Dataset items:
■ ■ ■
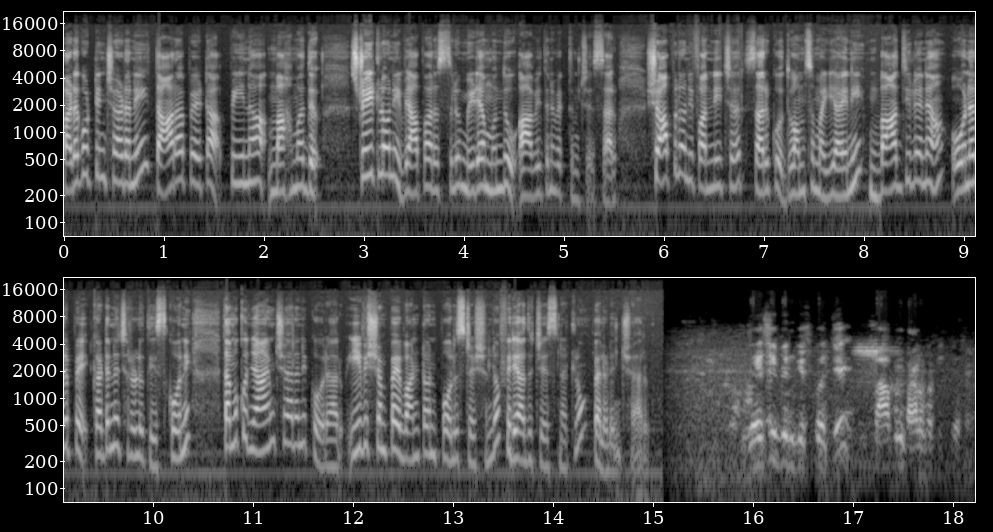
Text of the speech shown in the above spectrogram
పడగొట్టించాడని తారాపేట పీనా మహమ్మద్ స్ట్రీట్లోని వ్యాపారస్తులు మీడియా ముందు ఆవేదన వ్యక్తం చేశారు. షాపులోని ఫర్నిచర్ సరుకు ధ్వంసమయ్యాయని బాధ్యులైన ఓనర్పై కఠిన చర్యలు తీసుకొని తమకు న్యాయం చేయాలని కోరారు. ఈ విషయంపై వన్ టౌన్ పోలీస్ స్టేషన్లో ఫిర్యాదు చేసినట్లు వెల్లడించారు. జేసీబీని తీసుకొచ్చి తగలబట్టించేశారు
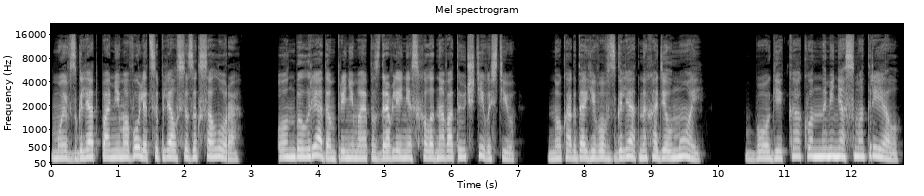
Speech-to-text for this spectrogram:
Мой взгляд помимо воли цеплялся за Ксалора. Он был рядом, принимая поздравления с холодноватой учтивостью, но когда его взгляд находил мой... Боги, как он на меня смотрел!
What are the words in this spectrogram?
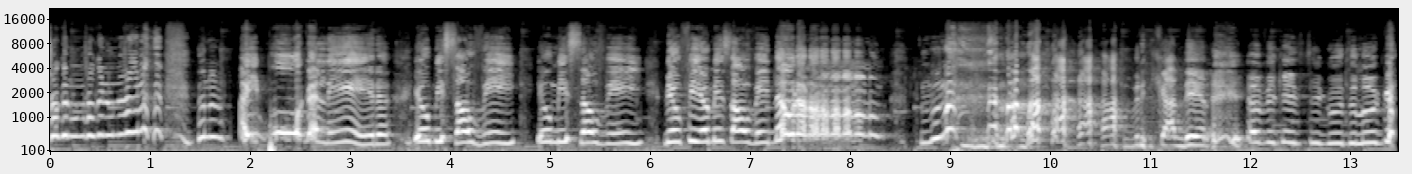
Joga não, não joga não, não joga não. não, não. Aí, boa, galera. Eu me salvei. Eu me salvei. Meu filho, eu me salvei. Não, não, não, não, não, não, não. Brincadeira, eu fiquei em segundo lugar.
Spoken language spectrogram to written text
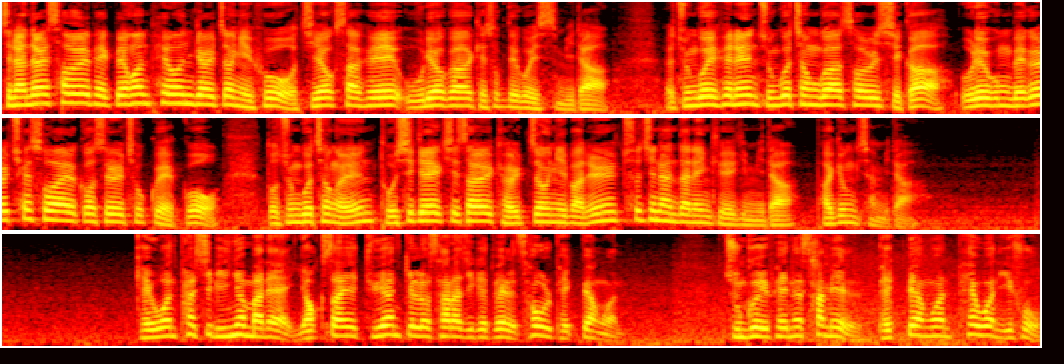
지난달 서울 백병원 폐원 결정 이후 지역사회의 우려가 계속되고 있습니다. 중구의회는 중구청과 서울시가 의료 공백을 최소화할 것을 촉구했고 또 중구청은 도시계획시설 결정 위반을 추진한다는 계획입니다. 박용 기자입니다. 개원 82년 만에 역사의 뒤안길로 사라지게 될 서울 백병원. 중구의회는 3일 백병원 폐원 이후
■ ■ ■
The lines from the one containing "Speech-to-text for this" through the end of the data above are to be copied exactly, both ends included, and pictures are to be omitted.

### Answer to this task
Speech-to-text for this spectrogram:
Мой взгляд помимо воли цеплялся за Ксалора. Он был рядом, принимая поздравления с холодноватой учтивостью, но когда его взгляд находил мой... Боги, как он на меня смотрел!
What are the words in this spectrogram?
Joga não, não joga não, não joga não. não, não. Aí, boa, galera. Eu me salvei. Eu me salvei. Meu filho, eu me salvei. Não, não, não, não, não, não, não. Brincadeira, eu fiquei em segundo lugar.
Spoken language spectrogram to written text
지난달 서울 백병원 폐원 결정 이후 지역사회의 우려가 계속되고 있습니다. 중구의회는 중구청과 서울시가 의료 공백을 최소화할 것을 촉구했고 또 중구청은 도시계획시설 결정 위반을 추진한다는 계획입니다. 박용 기자입니다. 개원 82년 만에 역사의 뒤안길로 사라지게 될 서울 백병원. 중구의회는 3일 백병원 폐원 이후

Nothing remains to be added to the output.